There are more strings to Barry’s bow. The planting of native trees along the line will create a new native forest.  The wildlife sanctuary is a lovely place to wander in and listen to our native birds and see various sculptures including the giant kauri constructed by Barry.  Indeed, pottery, sculptures, mosaics and bottle walls make the train track interesting. 

There is also work by two well known women potters, Helen Mason and Yvonne Rust who were his friends and lived on his property for a while. His latest achievement is a handsome Art Gallery that opened in 2011 to display his collection of   fine pictures.

You can ride the train, wander in the sanctuary and take time in the new gallery to see what one man’s vision can achieve. However, the management of Driving Creek Railway is a big job and recently Barry invited Tom and Wailin Elliott to make up his management team of three. They had been with him since early days and live in the old kauri villa he helped to restore in 1972.

Since then, the pressure is less for Barry. He has now set up trusts, one for the vegetation on his  land, one for land and buildings and the railway and one smaller , charitable trust; The Wildlife Sanctuary Trust. When Barry is no longer with us this remarkable railway will keep him in our hearts and the trustees will carry on as usual.
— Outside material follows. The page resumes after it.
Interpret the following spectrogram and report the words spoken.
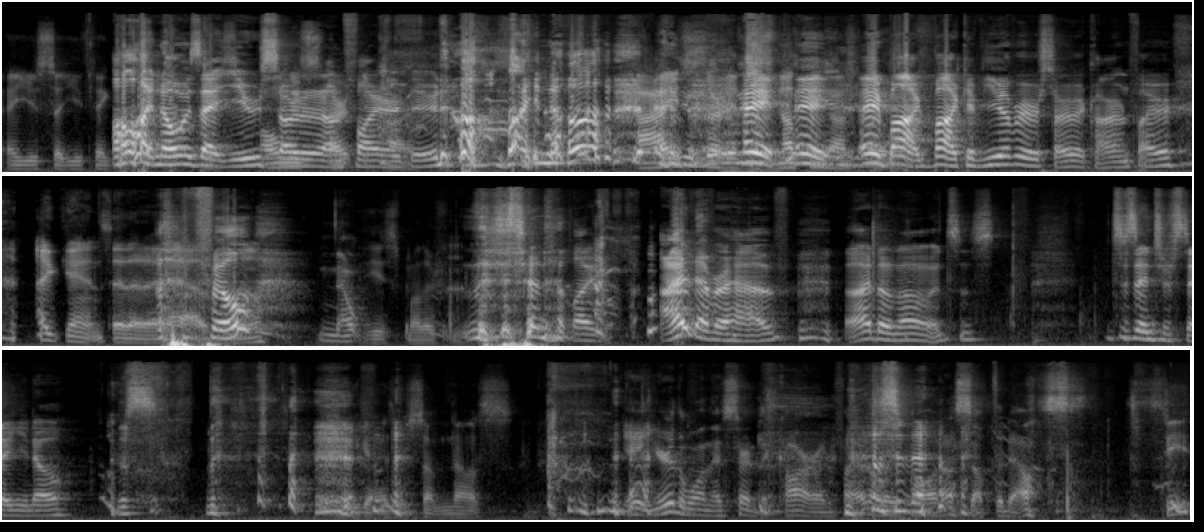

Many people in Coromandel have benefited from Barry’s generosity.  Senior citizens have enjoyed rides on the train.  The school has had help with art work and brightening the toilets with their tiles.  A new mural near the swimming pool will soon be seen.  He also makes flavoured milk available to the school.

Once I heard that Barry wanted to organise a ferry to Auckland.too.  . What he did was to take his pots in his boat to the Auckland markets, but he did arrange with the Auckland ferries to run to Coromandel bringing passengers for his train.

When he built a small train to take wood to his kilns and clay for his pottery, he really started something. In 1988 he was awarded an OBE for services to ceramics.  His pottery train was the inspiration for the Driving Creek Railway.

 

About the writer: From a young age Jocelyn Davey has enjoyed writing. She got 3rd prize for a Victory Poem in the Herald. Because she was a teacher words were her tools of trade.  Jocelyn was a farmer's wife for twenty years and wrote for the Exporter and other farming magazines. When they moved to Tauranga she joined Tauranga Writers and, she says “I really hit my straps with getting poems and articles published.” Jocelyn’s husband suffered a stroke in 1981 and writing seemed selfish, but “Now,”she adds, “I am indulging my passion again.”

‘I think I can, I know I can’ was written for the Memoir & Local History Competition 2011, run annually by the New Zealand Society of Authors Bay of Plenty Region with support from Tauranga Writers.

You can read more about the Driving Creek Railway and Potteries at http://www.drivingcreekrailway.co.nz/Introduction.cfm. Or order a copy of Barry Brickell’s book, Rails Towards the Sky: the Story of Driving Creek Railway - go to http://www.davidling.co.nz/newbooks/railstosky.html.

----

This page archived at Perma CC in October of 2016: https://perma.cc/TG9A-MMVD

Discuss This Topic

There are 0 comments in this discussion.

join this discussion